## WORK TO BE COMPLETED:
Nothing but the lines from the one with "Log-frequency spectrogram, 24.0" through the final line of the entries should appear in the answer, copied exactly and without pictures.

DATA SHOWN START

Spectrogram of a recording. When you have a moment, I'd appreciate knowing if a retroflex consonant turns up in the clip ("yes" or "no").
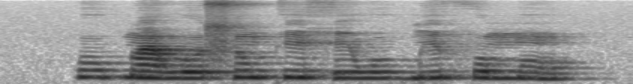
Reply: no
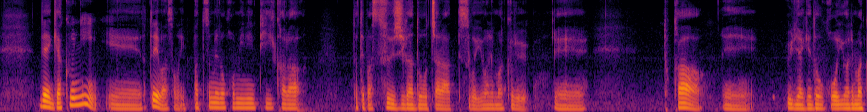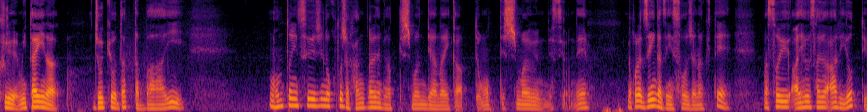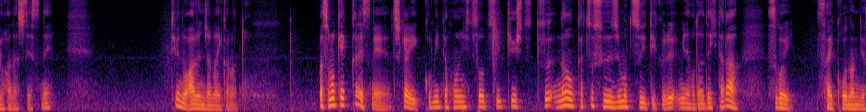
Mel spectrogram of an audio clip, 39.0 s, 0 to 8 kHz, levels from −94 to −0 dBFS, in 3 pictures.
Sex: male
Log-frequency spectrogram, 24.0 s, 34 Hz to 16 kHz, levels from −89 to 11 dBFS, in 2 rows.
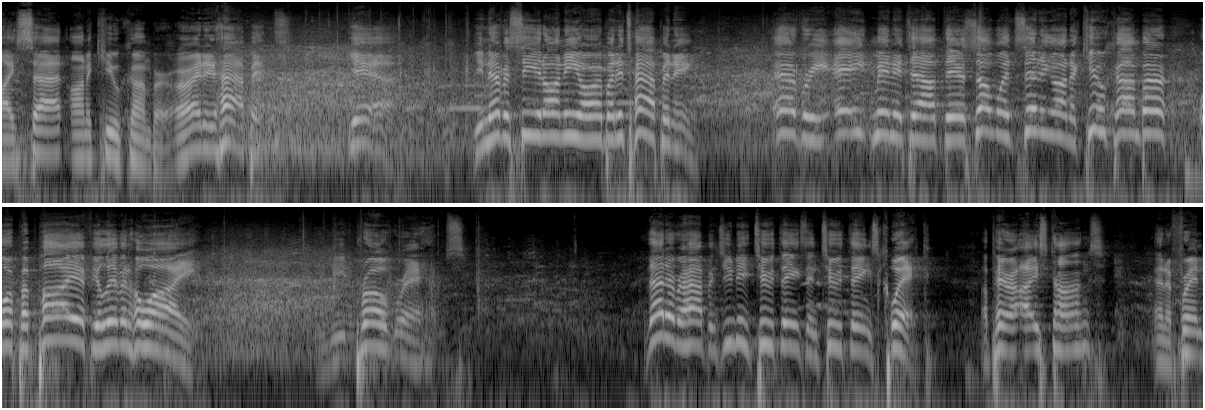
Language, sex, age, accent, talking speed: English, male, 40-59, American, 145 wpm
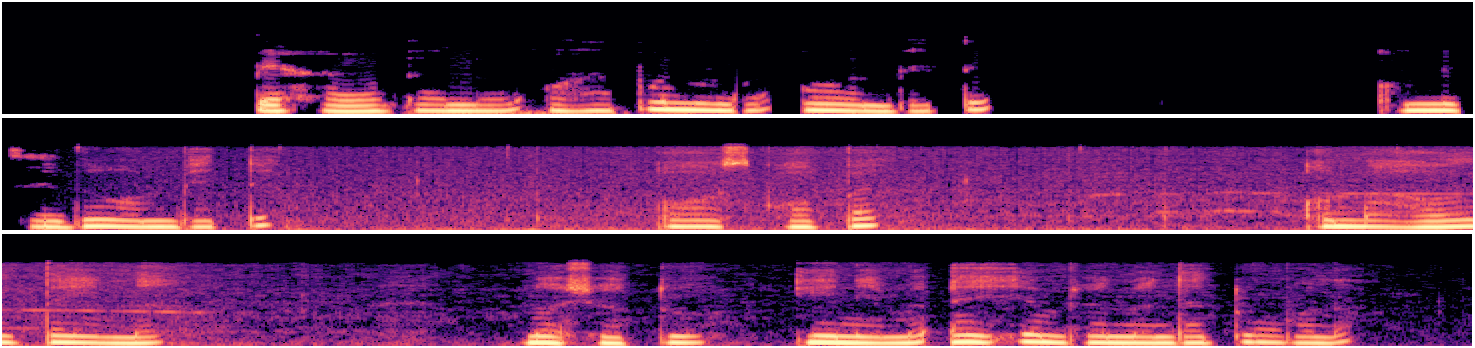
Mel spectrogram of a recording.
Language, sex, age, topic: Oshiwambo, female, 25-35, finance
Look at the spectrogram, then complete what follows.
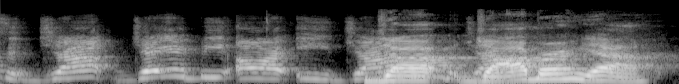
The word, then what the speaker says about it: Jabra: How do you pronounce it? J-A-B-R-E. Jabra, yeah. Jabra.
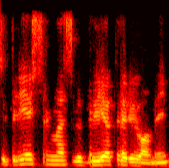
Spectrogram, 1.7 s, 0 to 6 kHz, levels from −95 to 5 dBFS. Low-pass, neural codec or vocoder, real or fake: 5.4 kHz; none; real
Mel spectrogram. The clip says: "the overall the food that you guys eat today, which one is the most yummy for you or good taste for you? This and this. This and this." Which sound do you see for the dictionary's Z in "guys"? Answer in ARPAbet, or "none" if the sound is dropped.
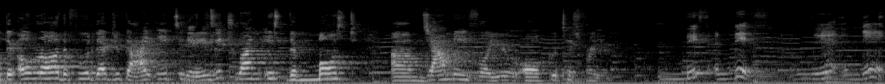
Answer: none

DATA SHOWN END

## SOLUTION BELOW:
Log-frequency spectrogram, 24.0 s, 34 Hz to 16 kHz, levels from −89 to 11 dBFS, in 2 rows.
Language, sex, age, accent, talking speed: English, male, 40-59, American, 145 wpm
Mel spectrogram of a recording.
Language, sex, age, topic: Oshiwambo, female, 25-35, finance
Look at the spectrogram, then complete what follows.
The word, then what the speaker says about it: Jabra: How do you pronounce it? J-A-B-R-E. Jabra, yeah. Jabra.
Spectrogram, 1.7 s, 0 to 6 kHz, levels from −95 to 5 dBFS. Low-pass, neural codec or vocoder, real or fake: 5.4 kHz; none; real
Mel spectrogram. The clip says: "the overall the food that you guys eat today, which one is the most yummy for you or good taste for you? This and this. This and this." Which sound do you see for the dictionary's Z in "guys"? Answer in ARPAbet, or "none" if the sound is dropped.
Answer: none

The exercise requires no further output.